GET A LID. Dwarf puffers can be skittish especially when first introduced to a tank. My husband's dwarf puffer has been here nearly a year and only recently stopped breaking the water's surface when lights turn on/off for tank. Without a lid he might get out and dry up on the desk.
WHEN YOU GET THE FISH:
First off cycle the tank! Cannot emphasize that enough. Next most important thing: never take the puffer out of water! They will puff up if in air and stressed and sometimes cannot un-puff which can lead to death. Use a cup instead of a fish nest (or net fish and keep it in a cup of water as transporting) to keep it under water. Next thing to keep in mind: keep the room/tank dark when acclimating and first releasing the fish to reduce stress. If possible put a little towel/cloth over the acclimation container and keep tank lights off for at least the first several hours if not the whole first day.
When you bring you fish home I recommend a drip acclamation. You can use the store/shipping bag (or a clean bowl/large glass/tupperware container/etc). Get an airline tube and either knot it off to drip water out OR use the little black "T" that adjusts pressure through the airline, get a siphon going from the tank the fish is going in (by sucking the other end of the airline tube) and adjust it to 2-5 drips per a second then place it in the drip container/bag/whatever (this method is much more gradual and less stressful to the fish than floating a bag/cup and pouring in water). Keep an eye on it so it does not overflow, cup/pour out water as it gets full and allow to container dripping (or put fish and water in a larger container as it fills). Let the fish drip acclimate at least an hour (this lets it slowly adjust to different pH, nitrogen levels, and hardness). After its drip acclimation I usually use a clean bag (or store/shipping bag) and float the fish in a bit of its drip acclimation water in the tank for 30 minutes to make sure it is at proper temperature.

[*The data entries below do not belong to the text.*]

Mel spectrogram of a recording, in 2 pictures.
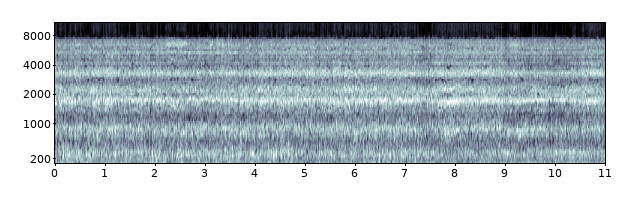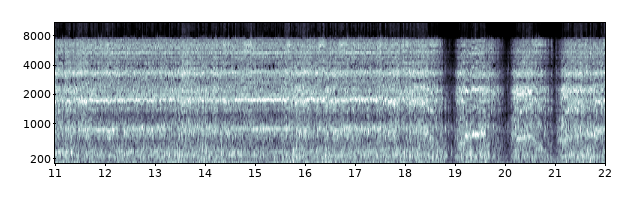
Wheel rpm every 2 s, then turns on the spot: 230, 230, 240, 230, 230, 230, 230, 230, 230, 110, 110.
none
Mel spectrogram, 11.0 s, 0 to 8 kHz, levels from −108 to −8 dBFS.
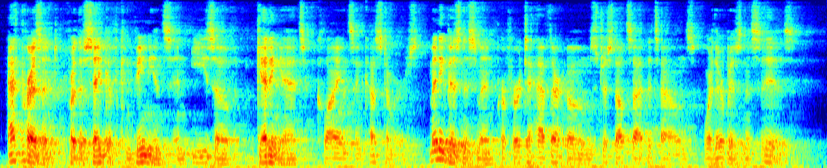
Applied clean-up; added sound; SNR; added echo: none; none; none; reverberation time 1.1 s.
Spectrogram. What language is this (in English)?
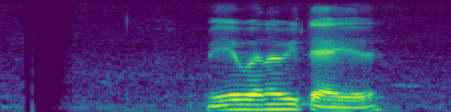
Sinhala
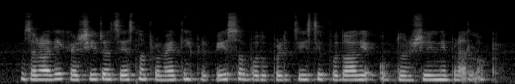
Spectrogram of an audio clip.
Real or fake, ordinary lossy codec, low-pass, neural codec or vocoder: fake; none; none; vocoder, 24 kHz, 100 mel bands, Vocos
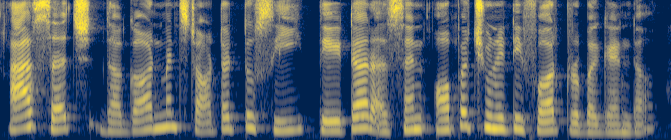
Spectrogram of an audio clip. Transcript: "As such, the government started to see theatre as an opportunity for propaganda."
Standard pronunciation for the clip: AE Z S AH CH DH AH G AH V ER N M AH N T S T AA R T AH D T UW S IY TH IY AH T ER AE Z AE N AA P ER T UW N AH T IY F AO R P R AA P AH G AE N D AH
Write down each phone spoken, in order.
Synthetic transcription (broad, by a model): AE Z S AH CH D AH G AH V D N M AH N T S T AA R T AH D T UW S IY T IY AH T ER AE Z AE N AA P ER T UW N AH T IY F AO R P R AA P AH G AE N D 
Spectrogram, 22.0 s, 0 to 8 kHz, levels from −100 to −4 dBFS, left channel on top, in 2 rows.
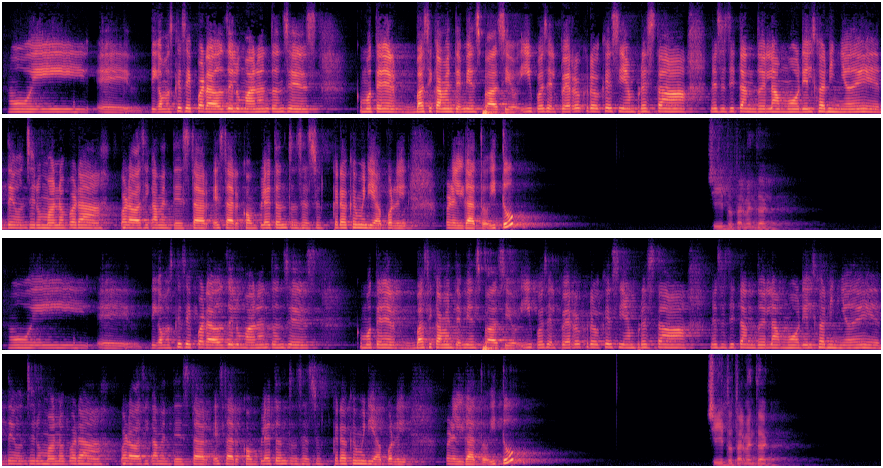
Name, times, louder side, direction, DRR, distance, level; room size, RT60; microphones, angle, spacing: voice 1, 0.0-4.2 4.5-17.4, left 4 dB, 50° left, 11 dB, 1.2 m, -31 dB
voice 2, 19.8-20.6, right 4 dB, 85° right, 7 dB, 2.3 m, -40 dB
28.5 x 23.0 x 7.3 m, 1.1 s
head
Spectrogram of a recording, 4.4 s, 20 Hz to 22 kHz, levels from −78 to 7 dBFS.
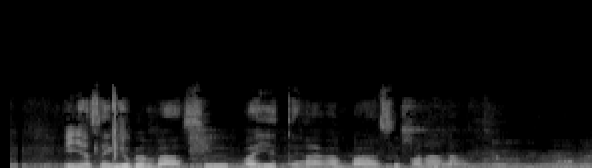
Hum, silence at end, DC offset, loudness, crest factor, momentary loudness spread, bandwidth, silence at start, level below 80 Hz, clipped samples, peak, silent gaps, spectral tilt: none; 0 s; under 0.1%; -27 LUFS; 18 dB; 16 LU; 11 kHz; 0.05 s; -78 dBFS; under 0.1%; -10 dBFS; none; -3.5 dB/octave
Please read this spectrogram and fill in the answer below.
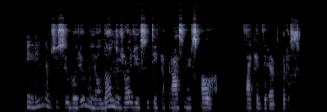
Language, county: Lithuanian, Kaunas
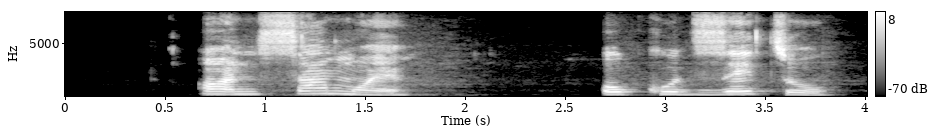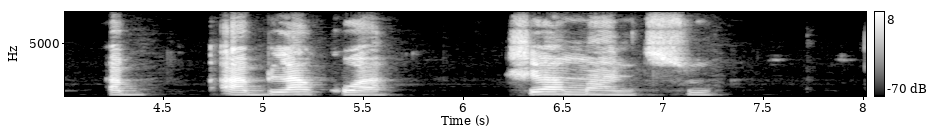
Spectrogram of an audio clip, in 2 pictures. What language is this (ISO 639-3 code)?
pcm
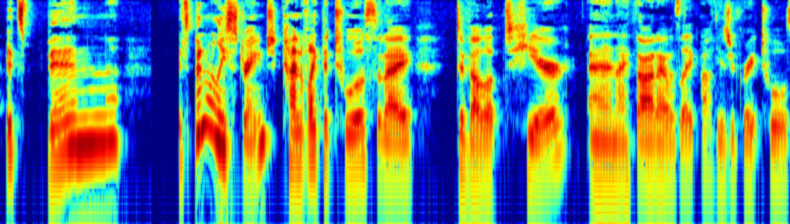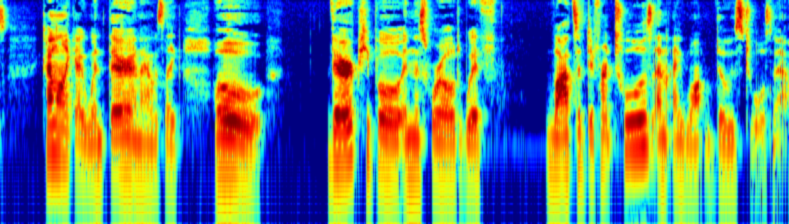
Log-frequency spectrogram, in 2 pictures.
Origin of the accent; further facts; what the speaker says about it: United States; moved away as an adult; also born or lived in Durham; I'm American and keep in mind that that is, that means I'm just from the U S.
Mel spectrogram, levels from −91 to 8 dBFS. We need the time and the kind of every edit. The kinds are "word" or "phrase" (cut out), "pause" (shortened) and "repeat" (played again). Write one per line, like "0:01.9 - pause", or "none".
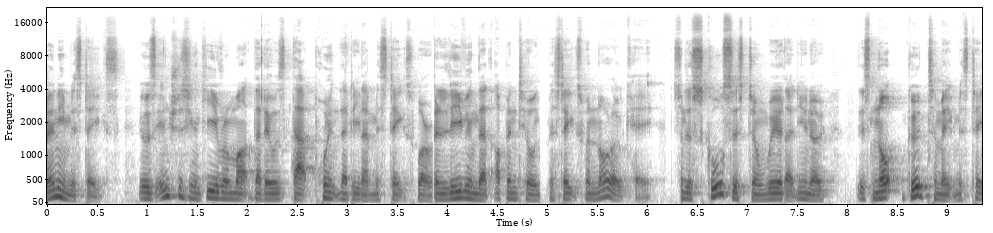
0:01.5 - word
0:02.4 - word
0:03.1 - word
0:03.8 - word
0:04.9 - word
0:06.3 - word
0:07.4 - word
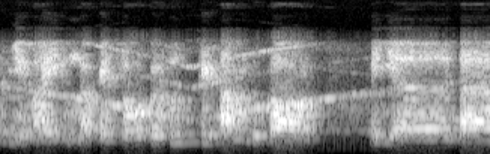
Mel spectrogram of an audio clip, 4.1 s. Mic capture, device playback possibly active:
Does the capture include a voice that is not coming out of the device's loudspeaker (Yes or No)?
No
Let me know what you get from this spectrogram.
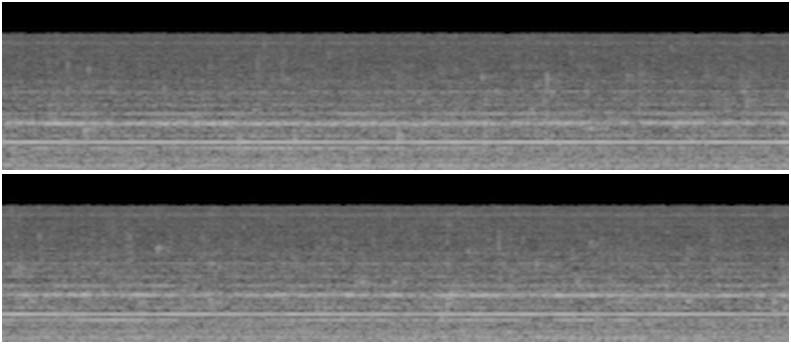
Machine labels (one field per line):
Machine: pump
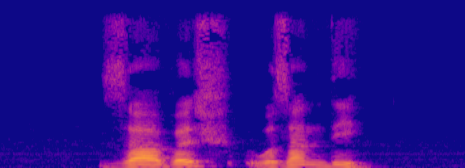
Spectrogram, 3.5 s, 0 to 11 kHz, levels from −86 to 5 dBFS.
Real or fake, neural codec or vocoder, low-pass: real; none; 9.9 kHz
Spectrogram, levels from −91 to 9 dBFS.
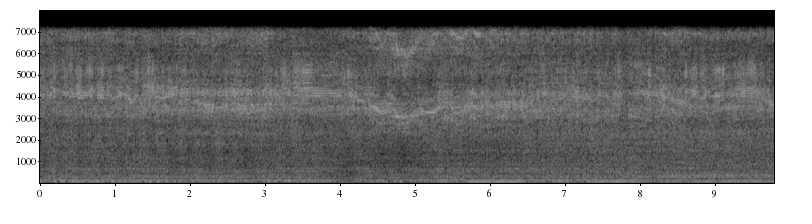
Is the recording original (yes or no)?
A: yes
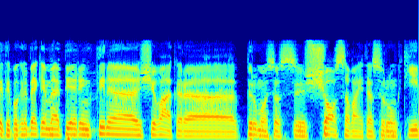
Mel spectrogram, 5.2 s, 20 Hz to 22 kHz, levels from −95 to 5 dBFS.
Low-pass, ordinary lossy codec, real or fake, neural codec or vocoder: 7.2 kHz; AAC, 24 kbps; real; none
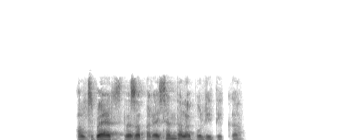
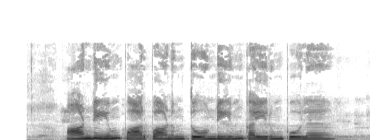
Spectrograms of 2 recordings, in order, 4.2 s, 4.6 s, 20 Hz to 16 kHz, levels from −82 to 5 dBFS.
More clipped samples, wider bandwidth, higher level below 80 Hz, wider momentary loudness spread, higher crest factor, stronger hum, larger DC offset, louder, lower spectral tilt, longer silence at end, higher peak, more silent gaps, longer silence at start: neither; second, 7.8 kHz vs 11.5 kHz; second, -72 dBFS vs -50 dBFS; first, 18 LU vs 10 LU; first, 22 dB vs 14 dB; neither; neither; second, -23 LUFS vs -17 LUFS; second, -3.5 dB/octave vs -6 dB/octave; first, 1.25 s vs 0.45 s; about the same, -4 dBFS vs -4 dBFS; neither; about the same, 0.95 s vs 0.85 s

After this I carefully release the puffer (either bu use of fishnet+cup, or open bag and let fish out through the water. If you choose the 2nd option for fish release try not pour all of the bag water into the tank-you don't know what could be in the water the fish came in. Top off tank water with new dechlorinated water to replace what was sucked out for acclimation. Make sure new water is the same pH and temp as tank water.
MALE VS FEMALE IDENTIFICATION
Dwarf/pea puffers are not as easy to id gender on when juvenile (typical selling age) but they do develop traits that distinguish males from females as they start to mature (within a few months of getting the fish)
This page is very helpful for determining gender:
The dwarf/pea puffer is a brackish fish: FALSE. This is a fresh water fish!
The dwarf/pea puffer has a beak and must eat snails to keep it from growing too much: FALSE. While they do love to eat snails this particular breed of puffer does not actually have a beak and could live on a diet void of snails (but you should get them some, they really do love to eat 'em.
If you have more questions feel free to ask! I did not add info about keeping multiple puffers as it sounds liek you want to just keep 1 in a 3g(which works out nicely).